Miles beneath Southern Maryland’s water table, another valuable and ancient resource lies hidden in the rock: 240-million-year-old natural gas basins.
Although not as substantial as the enormous Marcellus Shale formation underneath Pennsylvania and Western Maryland, the Taylorsville Basin has 1.064 trillion cubic feet of gas, the U.S. Geological Survey has estimated. The Marcellus has 84 trillion.
The Taylorsville basin goes through Virginia, much of central and south Charles County, northern St. Mary’s and northern Calvert. Additionally, there is a supply of gas in the Delmarva basins. The Delmarva basins are several long, skinny basins, one of which is under southern St. Mary’s County and Calvert County and reaches across the Eastern Shore into Delaware.
The Marcellus Shale formation was created about 390 million years ago and took 20 million years to form, said Jim Coleman, research geologist for the USGS. Marcellus was formed at the same time as the Appalachian mountains as continents came together. The Taylorsville basin and the Delmarva basins were created by the expansion of the earth’s crust, Coleman said.
Marcellus Shale and the gas deposits under Southern Maryland are equally accessible, depending on the various state regulations, roadwork and waterways, Coleman said.
The potential for hydraulic fracturing — called fracking, a process in which water mixed with chemicals and sand is injected deep into the formation to force natural gas to the surface — in Western Maryland prompted Gov. Martin O’Malley (D) to issue an executive order, the Marcellus Shale Safe Drilling Initiative, in 2011, which mandated the formation of the Governor’s Shale Advisory Commission and multiple state reports on the impacts of fracking and recommended best practices. Although there is a moratorium on fracking in Maryland, the potential and possibility for the resources available in the state have some concerned about how the process could affect the lives of Marylanders, by the state’s analysis of fracking in Western Maryland and in Southern Maryland as well.
“Water and chemicals into the earth is a permanent change in the nature of the land,” said Bonnie Bick, conservation chairwoman of the Southern Maryland Sierra Club.
How they do it
Although fracking has been done for decades, relatively new technology was developed for the oil and gas industry to dig deeper than ever before in the early 2000s — and horizontally — said Jorge Aguilar, Southern region director for Food and Water Watch.
Horizontal fracking means only one well has to be drilled to frack in multiple directions, said Drew Cobbs, executive director for the Maryland Petroleum Council. Horizontal fracking has less effect on the surface, as strictly vertical fracking causes a “Swiss cheese” effect.
Before, drilling could only go 2 to 5 miles underground, but the new technology allowed depths of about 25 miles, Aguilar said.
Each frack is done a section at a time, forcing chemicals, sand and water miles under the ground. The chemicals include benzyne and hydrochloric acid, Aguilar said, but Cobbs said the solution injected into the ground is mostly water, and the well casings are designed to protect the harmful chemicals from infiltrating into the groundwater supply.
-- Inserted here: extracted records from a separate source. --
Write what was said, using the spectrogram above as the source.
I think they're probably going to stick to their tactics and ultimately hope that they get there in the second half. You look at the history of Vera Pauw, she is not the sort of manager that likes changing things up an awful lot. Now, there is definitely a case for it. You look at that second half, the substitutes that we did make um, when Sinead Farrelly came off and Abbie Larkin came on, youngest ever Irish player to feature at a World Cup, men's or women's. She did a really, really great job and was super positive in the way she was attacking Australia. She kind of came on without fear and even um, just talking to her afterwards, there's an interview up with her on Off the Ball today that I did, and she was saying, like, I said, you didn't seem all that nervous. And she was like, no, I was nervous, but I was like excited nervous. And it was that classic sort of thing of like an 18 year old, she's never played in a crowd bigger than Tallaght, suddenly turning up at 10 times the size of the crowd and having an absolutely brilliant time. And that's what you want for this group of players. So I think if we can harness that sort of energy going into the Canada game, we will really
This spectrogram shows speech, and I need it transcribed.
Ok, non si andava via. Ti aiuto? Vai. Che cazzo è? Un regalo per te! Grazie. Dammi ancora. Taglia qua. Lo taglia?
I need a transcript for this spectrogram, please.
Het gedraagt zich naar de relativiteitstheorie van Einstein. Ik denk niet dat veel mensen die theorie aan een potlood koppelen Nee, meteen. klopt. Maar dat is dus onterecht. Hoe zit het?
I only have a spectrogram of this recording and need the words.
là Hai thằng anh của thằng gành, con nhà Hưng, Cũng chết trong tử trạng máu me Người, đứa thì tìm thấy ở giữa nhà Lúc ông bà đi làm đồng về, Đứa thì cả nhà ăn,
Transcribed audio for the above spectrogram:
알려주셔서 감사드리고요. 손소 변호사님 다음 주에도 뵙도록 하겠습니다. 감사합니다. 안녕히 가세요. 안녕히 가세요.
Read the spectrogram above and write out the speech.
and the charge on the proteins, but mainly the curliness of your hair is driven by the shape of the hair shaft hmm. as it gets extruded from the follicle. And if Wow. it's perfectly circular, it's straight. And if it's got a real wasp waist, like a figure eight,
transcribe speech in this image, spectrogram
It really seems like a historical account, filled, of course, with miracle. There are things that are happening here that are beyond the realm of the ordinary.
The objective of fracking is to inject the sand and water under very high pressure to break the rock, Coleman said.
The fracking itself happens in a relatively short period of time, and then the well can produce for years. As the process is so new, it’s not yet known what the average production length is, Cobbs said.
An executive order and its effect